GOLDMINE: Congratulations on Destinations 2, welcome back to Goldmine, and thank you again for entertaining my wife Donna and me with your instrumental music. What a variety of places you take the listener this time! Before we go there, let’s go back to the flip side of the final Curved Air single of the 1970s, which I am very partial to, as it was released on the same day as Donna and my first date. “Broken Lady” flows in 3/4 time, with a beautiful vocal delivery from Sonja Kristina, and is so nicely backdropped by your violin, along with piano and accordion.
DARRYL WAY: Thank you. “Broken Lady” was written by Sonja and Tony Reeves. I arranged and performed the string arrangement, which I remember being particularly proud of at the time. This song reflected Sonja's folk routes in a similar way that “Melinda More or Less” and “Elfin Boy” did previously and has a similar feel to those Curved Air tracks. Things were beginning to go a bit astray at that time. We were hoping that our Airborne album would be a harmonious experience, however it turned out to be almost as fraught with producer problems as our prior album, Midnight Wire. The producer left halfway through the Airborne sessions and we were left to produce some of the tracks ourselves, including “Broken Lady,” which I didn't mind at all as I had already dipped my toe into that process briefly with the band Wolf. However, petty squabbles about the direction of the band were beginning to raise their ugly head and the death knell of Curved Air was beginning to sound. Soon after Airborne was released, we split up and everyone went their separate ways, with Stewart forming The Police and Sonja and I pursuing solo careers, but still maintaining friendships for decades.

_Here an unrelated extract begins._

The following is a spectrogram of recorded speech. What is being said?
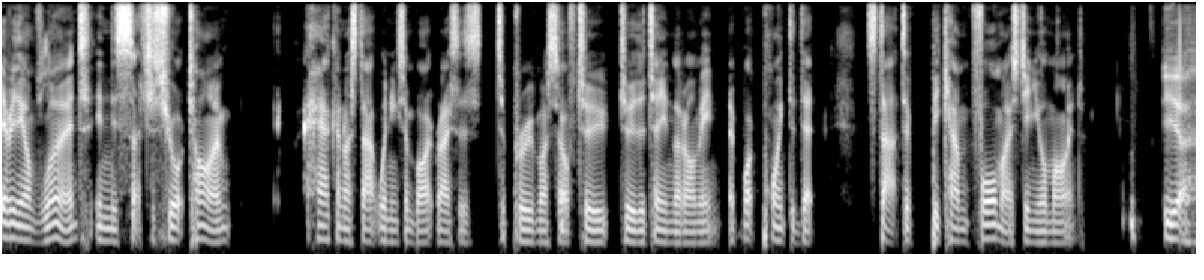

Flip side: Broken Lady
A side: Baby Please Don’t Go
UK debut: October 29, 1976
BTM SBT 106
GM: In 2018, you entertained my family with Vivaldi’s Four Seasons in Rock and last year, at the beginning months of the pandemic, you calmed us with Destinations and told me you had begun working on a sequel. The new album opens up with the excitement of “Alhambra Knights.” Please share with us what you had in mind with each of these songs.
DW: The heavy driving rhythms on “Alhambra Knights” recalls of the palace of Alhambra in Granada, in the heart of Spain. The music eventually calms with the introduction of a Spanish guitar.
GM: Your guitar and violin blend nicely on “Mother Earth” and the keyboard opening creates a gentle atmosphere, reminding me of early 1970s Pink Floyd albums.
DS: This is a love song to the magnificent planet we live on, celebrating its beauty and diversity, but also highlighting its fragility. It's our home, the only one we've got and if we are to survive, we'll have to learn to treat it with a lot more respect.
GM: “Banquet of the Vanities” is bouncy, sonically encouraging the listener to raise a glass.
DS: Yes. It is like a medieval banquet in Verona, attended by the Montagues and the Capulets.
GM: What a Shakespearean feast. I think I might have heard Banquo’s ghost later in the piece. Then, with “Café de Paris,” it reminds me of a James Bond soundtrack with a touch of Leon Russell’s “Superstar” melody.
DS: Imagine a café on the Rue Saint-Dominique during the 1920s, filled with artists and writers from around the world, who sip their Absinthe while discussing artistic trends and later, street musicians play guitar and accordion, breaking into a spontaneous Parisian tango.
GM: The orchestration on “Choctaw Ridge” takes me back to enjoying Bobbie Gentry’s “Ode to Billie Joe” in the summer of 1967.
DS: Yes, we're deep in Mississippi, where the Spanish moss hangs off the trees in the dank, clammy humidity. By the end of the number the sultry atmosphere is shaken off with a hoedown.
GM: Oh yes, I enjoy your rapid violin work, which is why the first song that I jumped ahead to was “Hungarian Rhapsody,” as I loved the lively Dvorak and Liszt rhapsodies we played in the school orchestra in the 1970s.
DS: This piece is in two halves with a slow movement followed by the fast one that you enjoy. I used traditional Hungarian instrumentation in conjunction with rock instruments.
GM: Yes, that was exactly what I had anticipated from you, but the big surprise for me was the final song, about immigration, “Across a River Wide.” You and your wife Juliet sing on it, beautifully. I didn’t expect this vocal finale on this instrumental album. What a bonus! This takes the theme of your “Rio Grande” instrumental from the album and adds lyrics. This sounds like a number which would fit on the Joseph and the Amazing Technicolor Dreamcoat soundtrack.
DS: This closing number is a dedication to all those who have had a dream of finding a better life in a far off land, “Across a river wide, the promised land awaits for me, where peace and hope reside, in a land where I can be free.” Thank you for all the Goldmine coverage of my music. I wish you and your family all the best and I hope that the Goldmine readers will enjoy listening to this album as much as I did creating it.